Human urinary tract malformations can cause dysfunctional voiding, urosepsis and kidney failure. Other affected individuals, with severe phenotypes on fetal ultrasound screening, undergo elective termination. Currently, there exist no specific treatments that target the primary biological disease mechanisms that generate these urinary tract malformations.

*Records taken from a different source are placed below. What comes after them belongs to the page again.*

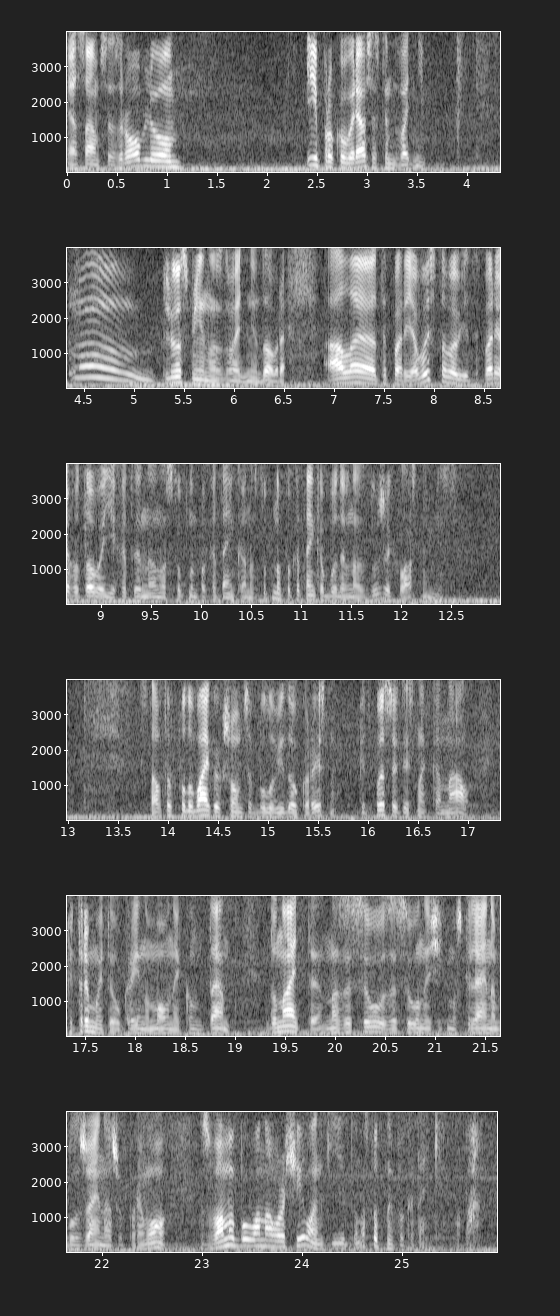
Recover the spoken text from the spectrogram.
я сам це зроблю. І проковирявся з тим два дні. Ну, плюс-мінус два дні, добре. Але тепер я виставив і тепер я готовий їхати на наступну покатеньку. А наступна покатенька буде в нас дуже класне місце. Ставте вподобайку, якщо вам це було відео корисне. Підписуйтесь на канал, підтримуйте україномовний контент, донатьте на ЗСУ. ЗСУ нищить москаля і наближає нашу перемогу. З вами був Вана Ворчіланк і до наступної покатеньки. Па-па.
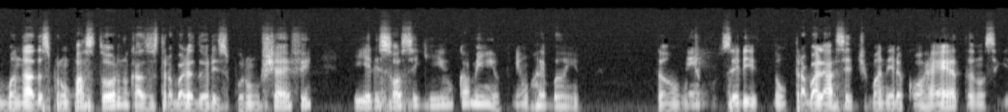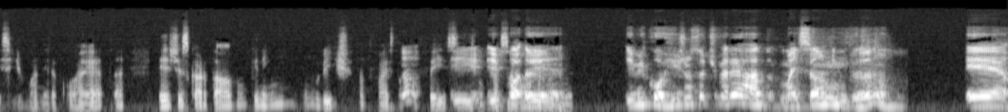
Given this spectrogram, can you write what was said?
mandadas por um pastor no caso os trabalhadores por um chefe e eles só seguiam o caminho que nem um rebanho. Então, tipo, se ele não trabalhasse de maneira correta, não seguisse de maneira correta, eles descartavam que nem um lixo, tanto faz, tanto não, fez. E, e, e, e, me corrijam se eu estiver errado, mas se eu não me engano, é,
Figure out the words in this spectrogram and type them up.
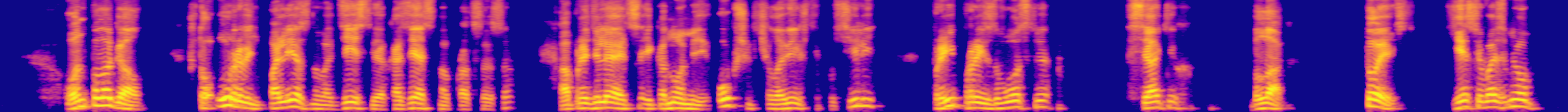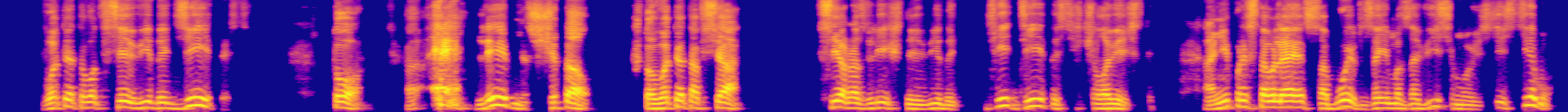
Он полагал, что уровень полезного действия хозяйственного процесса определяется экономией общих человеческих усилий при производстве всяких благ. То есть, если возьмем вот это вот все виды деятельности, то э, Лейбниц считал, что вот это вся, все различные виды деятельности человеческой, они представляют собой взаимозависимую систему,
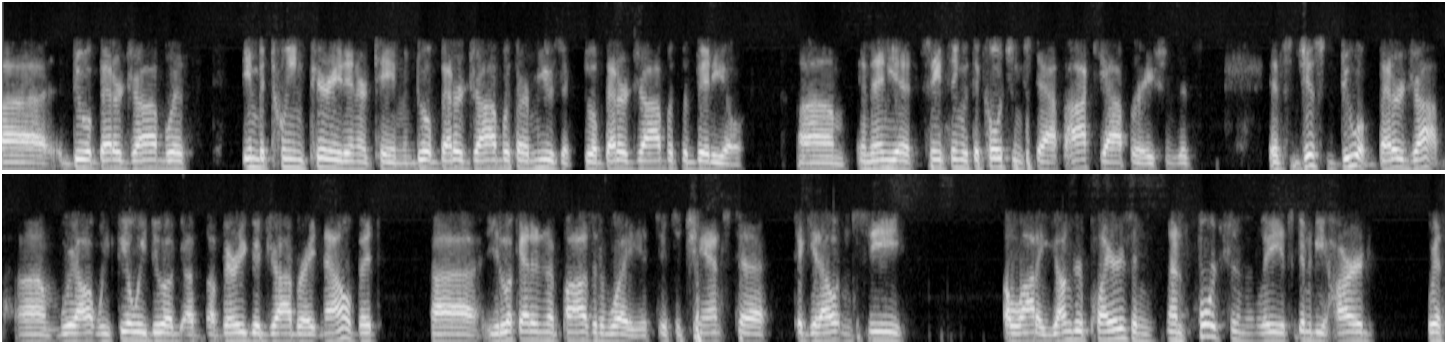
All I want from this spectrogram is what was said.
uh, do a better job with in between period entertainment, do a better job with our music, do a better job with the video. Um, and then yet same thing with the coaching staff, the hockey operations. It's it's just do a better job. Um, we all we feel we do a, a, a very good job right now, but uh, you look at it in a positive way. It's it's a chance to to get out and see a lot of younger players. And unfortunately, it's going to be hard with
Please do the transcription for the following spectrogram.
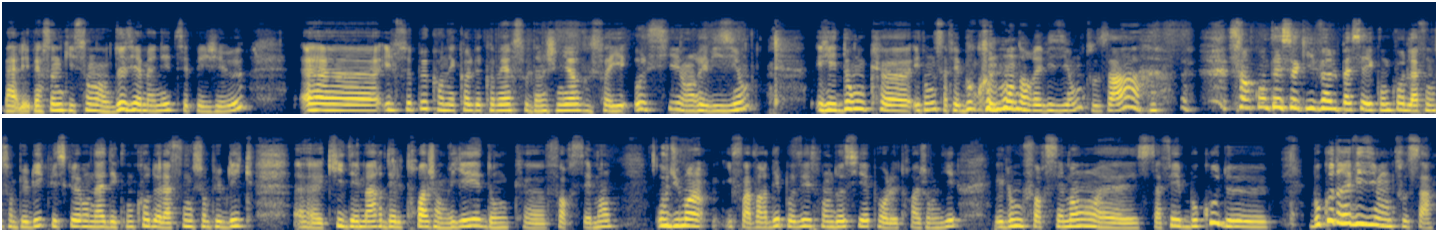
bah, les personnes qui sont en deuxième année de CPGE. Euh, il se peut qu'en école de commerce ou d'ingénieur, vous soyez aussi en révision. Et donc, euh, et donc, ça fait beaucoup de monde en révision, tout ça. Sans compter ceux qui veulent passer les concours de la fonction publique, puisqu'on a des concours de la fonction publique euh, qui démarrent dès le 3 janvier. Donc, forcément, ou du moins, il faut avoir déposé son dossier pour le 3 janvier. Et donc, forcément, ça fait beaucoup de, beaucoup de révision, tout ça.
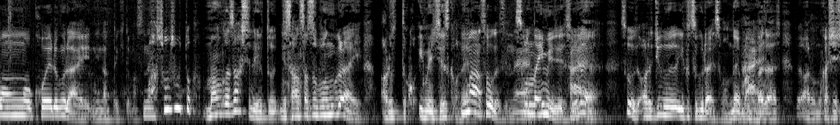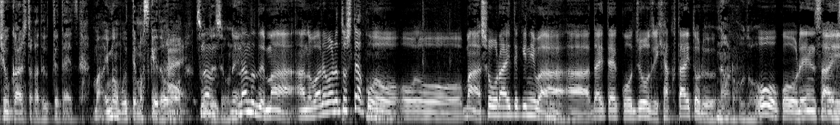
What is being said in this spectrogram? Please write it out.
本を超えるぐらいになってきてますね。あそうすると、漫画雑誌でいうと、2、3冊分ぐらいあるってイメージですかね。まあそうですね。そんなイメージですよね。はい、そうです。あれ、10いくつぐらいですもんね、漫画雑誌。はい、あの昔、週刊誌とかで売ってたやつ。まあ今も売ってますけど、はい、そうですよね。なので、まあ、あの我々としてはこう、うん、まあ将来的には、うん、大体こう常時100タイトルをこう連載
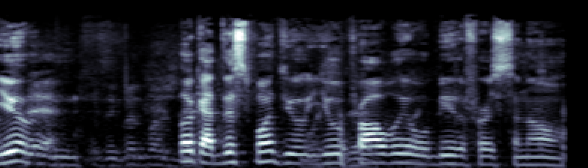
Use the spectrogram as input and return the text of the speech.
You- Moshe is a good Moshe. Look, at this point, you you probably will be the first to know.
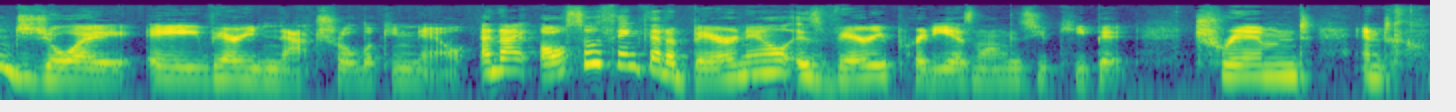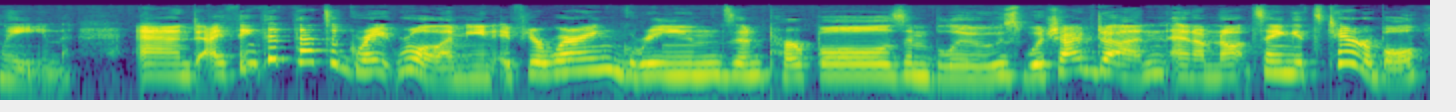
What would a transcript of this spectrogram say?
enjoy a very natural looking nail. And I also think that a bare nail is very pretty as long as you keep it trimmed and clean. And I think that that's a great rule. I mean, if you're wearing greens and purples and blues, which I've done, and I'm not saying it's terrible,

Historically, the pathogenesis of human urinary tract malformations has been obscure. It is now established that some such individuals have defined monogenic causes for their disease. In health, the implicated genes are expressed in either differentiating urinary tract smooth muscle cells, urothelial cells or peripheral nerve cells supplying the bladder. The phenotypes arising from mutations of these genes include megabladder, congenital functional bladder outflow obstruction, and vesicoureteric reflux. We contend that these genetic and molecular insights can now inform the design of novel therapies involving viral vector-mediated gene transfer. Indeed, this technology is being used to treat individuals with early onset monogenic disease outside the urinary tract, such as spinal muscular atrophy. Moreover, it has been contended that human fetal gene therapy, which may be necessary to ameliorate developmental defects, could become a reality in the coming decades. We suggest that viral vector-mediated gene therapies should first be tested in existing mouse models with similar monogenic and anatomical aberrations as found in people with urinary tract malformations. Indeed, gene transfer protocols have been successfully pioneered in newborn and fetal mice to treat non-urinary tract diseases. If similar strategies were successful in animals with urinary tract malformations, this would pave the way for personalized and potentially curative treatments for people with urinary tract malformations.